While some of the small, privately-owned nature preserves like Short Cemetery stand to benefit dramatically from the Friends attention, so do some big, famous parks.
This past December, I checked in on a Friends workday at Langham Island, a 20-acre island and part of Kankakee River State Park. The site is revered among nature lovers as something of a botanical Galapagos, hosting a number of rare plants and the only known population of a beautiful wildflower now called the “Kankakee Mallow.”
But in recent years, the island has been overrun by invasive honeysuckle. A Friends group led by Emma Leavens has been knocking that down. And in an attempt to create more mallow, last year they took logs out of a bonfire to create a “rolling bonfire” to wake up more mallow seeds. It worked. I saw the tall mallow stalks. Mallow seeds are now waiting for spring where the honeysuckle used to be.
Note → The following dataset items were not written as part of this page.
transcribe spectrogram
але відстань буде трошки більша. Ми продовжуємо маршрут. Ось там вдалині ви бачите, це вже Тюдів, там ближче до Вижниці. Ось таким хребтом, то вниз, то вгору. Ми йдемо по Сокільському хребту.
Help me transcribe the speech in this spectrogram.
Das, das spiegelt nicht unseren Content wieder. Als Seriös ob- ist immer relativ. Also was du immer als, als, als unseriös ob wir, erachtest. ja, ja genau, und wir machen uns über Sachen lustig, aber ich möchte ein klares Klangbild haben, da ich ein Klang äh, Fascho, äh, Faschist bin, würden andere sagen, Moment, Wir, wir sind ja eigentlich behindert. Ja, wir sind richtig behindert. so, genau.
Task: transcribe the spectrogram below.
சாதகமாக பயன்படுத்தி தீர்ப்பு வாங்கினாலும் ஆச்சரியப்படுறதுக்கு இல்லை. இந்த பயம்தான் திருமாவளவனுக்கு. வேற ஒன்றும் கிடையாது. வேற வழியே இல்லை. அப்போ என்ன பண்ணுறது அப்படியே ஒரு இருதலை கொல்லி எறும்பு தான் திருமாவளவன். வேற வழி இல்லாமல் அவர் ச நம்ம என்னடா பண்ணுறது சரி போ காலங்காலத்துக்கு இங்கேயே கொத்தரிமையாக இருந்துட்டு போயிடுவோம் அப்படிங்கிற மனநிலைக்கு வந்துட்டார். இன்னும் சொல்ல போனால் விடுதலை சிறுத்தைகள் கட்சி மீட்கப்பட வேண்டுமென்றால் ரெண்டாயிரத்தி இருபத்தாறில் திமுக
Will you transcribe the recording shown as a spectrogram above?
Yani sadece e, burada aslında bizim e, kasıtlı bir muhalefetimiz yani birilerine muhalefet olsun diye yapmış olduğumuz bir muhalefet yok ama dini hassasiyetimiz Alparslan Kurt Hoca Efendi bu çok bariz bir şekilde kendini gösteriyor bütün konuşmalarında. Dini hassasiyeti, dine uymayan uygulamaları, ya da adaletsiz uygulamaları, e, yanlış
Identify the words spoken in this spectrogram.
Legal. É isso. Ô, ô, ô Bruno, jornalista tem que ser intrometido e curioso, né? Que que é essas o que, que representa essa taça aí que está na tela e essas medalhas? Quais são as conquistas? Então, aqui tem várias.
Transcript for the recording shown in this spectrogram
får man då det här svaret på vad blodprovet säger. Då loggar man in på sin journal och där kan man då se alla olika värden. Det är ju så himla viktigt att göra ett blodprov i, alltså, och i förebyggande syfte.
The effort has drawn attention in the Kankakee area, attracting new volunteers and contributions. Among the local workers that day, Steve Bohan and Karen Horn live right next door to the state park in the town of Altorf. They’ve had a great time volunteering. Bohan said they’re complete amateurs but committed to the cause. “We believe in biodiversity,” he said. “We believe in restoration.” Horn added that she found it amazing to see the island “open up” after the brush was taken out. She’s looking forward to seeing more native plants in their natural habitat.
Bohan’s and Horn’s positive experiences is part of the goal, said Leavens, a Friends organizer. “What we’re trying to foster is a culture and practice of participation,” Leavens said. “And that will require a lot of people — but mostly it will require people who care.”
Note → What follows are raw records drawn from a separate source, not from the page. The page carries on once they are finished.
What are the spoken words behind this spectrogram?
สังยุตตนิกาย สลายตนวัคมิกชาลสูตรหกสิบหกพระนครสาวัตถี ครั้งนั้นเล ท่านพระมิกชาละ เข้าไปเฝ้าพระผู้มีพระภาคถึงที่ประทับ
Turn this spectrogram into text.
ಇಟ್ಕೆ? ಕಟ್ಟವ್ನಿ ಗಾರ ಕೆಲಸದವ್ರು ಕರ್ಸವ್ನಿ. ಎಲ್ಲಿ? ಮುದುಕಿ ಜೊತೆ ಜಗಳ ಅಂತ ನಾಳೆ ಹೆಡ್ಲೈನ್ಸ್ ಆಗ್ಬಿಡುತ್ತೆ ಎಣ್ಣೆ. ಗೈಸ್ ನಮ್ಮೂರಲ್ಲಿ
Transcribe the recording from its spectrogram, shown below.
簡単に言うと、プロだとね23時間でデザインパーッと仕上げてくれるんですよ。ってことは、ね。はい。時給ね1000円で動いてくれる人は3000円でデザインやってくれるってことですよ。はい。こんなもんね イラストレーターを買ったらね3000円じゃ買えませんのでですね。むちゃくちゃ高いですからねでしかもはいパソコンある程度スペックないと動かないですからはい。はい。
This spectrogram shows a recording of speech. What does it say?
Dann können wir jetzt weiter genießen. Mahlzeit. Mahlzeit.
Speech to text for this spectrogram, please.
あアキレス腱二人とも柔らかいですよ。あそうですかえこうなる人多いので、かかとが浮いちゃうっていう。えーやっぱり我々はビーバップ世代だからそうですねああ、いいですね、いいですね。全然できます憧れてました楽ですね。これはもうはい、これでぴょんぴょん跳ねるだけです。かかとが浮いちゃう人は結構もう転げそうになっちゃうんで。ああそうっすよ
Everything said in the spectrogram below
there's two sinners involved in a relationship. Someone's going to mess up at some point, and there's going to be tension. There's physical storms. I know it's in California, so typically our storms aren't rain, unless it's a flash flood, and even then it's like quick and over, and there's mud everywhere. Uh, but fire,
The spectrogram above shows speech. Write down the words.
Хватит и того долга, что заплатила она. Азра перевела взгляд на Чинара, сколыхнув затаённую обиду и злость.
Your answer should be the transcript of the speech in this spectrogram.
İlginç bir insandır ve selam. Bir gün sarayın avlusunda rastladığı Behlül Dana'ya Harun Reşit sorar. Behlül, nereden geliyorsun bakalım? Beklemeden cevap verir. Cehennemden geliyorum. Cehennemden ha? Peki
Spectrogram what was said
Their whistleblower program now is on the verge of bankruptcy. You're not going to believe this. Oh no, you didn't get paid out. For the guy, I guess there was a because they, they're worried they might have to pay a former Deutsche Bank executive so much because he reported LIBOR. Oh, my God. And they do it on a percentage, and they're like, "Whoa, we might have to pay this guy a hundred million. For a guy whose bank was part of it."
The machinery of Illinois’ native ecosystem
Because of the patchwork ownership of the Nature Preserves, management of the system was always going to be a collaborative affair — which is why the Friends intervention may have come at the perfect moment. In the past 15 years, the Illinois Department of Natural Resources, the biggest player and the state’s governing body for the preserves, has seen its budget slashed. The DNR’s Rogner estimates that half the staff has been cut in that time. Today, the division that oversees that nearly 600 Illinois Nature Preserves amounts to just a dozen staffers. But the DNR is trying to bring new energy, nonetheless. Recently, the Nature Preserves received an interim executive director, and the DNR said it plans to fill the role, a position that has been vacant for four years, soon.
George Covington, the chair of the Nature Preserves Commission, which helps select new Nature Preserves and advises on their care, is acutely aware of the need for more visibility. “There’s a whole lot of people raising money for conservation in Illinois, but none are raising money specifically for the Natures Preserves,” he said. The Friends group hopes to change that.
John Rogner thinks the Nature Preserves are in a good position to rebound. “That’s the legacy of the Nature Preserve system that was designed to keep all the machinery of our native ecosystem still intact, so we could rebuild it at some point,” he said. “And that’s what it’s there for now.” Moreover, Rogner noted, the biodiversity contained in the preserves is “all that’s left of the real Illinois, our real native landscape that was here. Those are the bits and pieces — the nuts and bolts of the machinery, so to speak.”
It just needs people who care.
Correction: A previous version of this story misspelled volunteer Steve Bohan’s last name.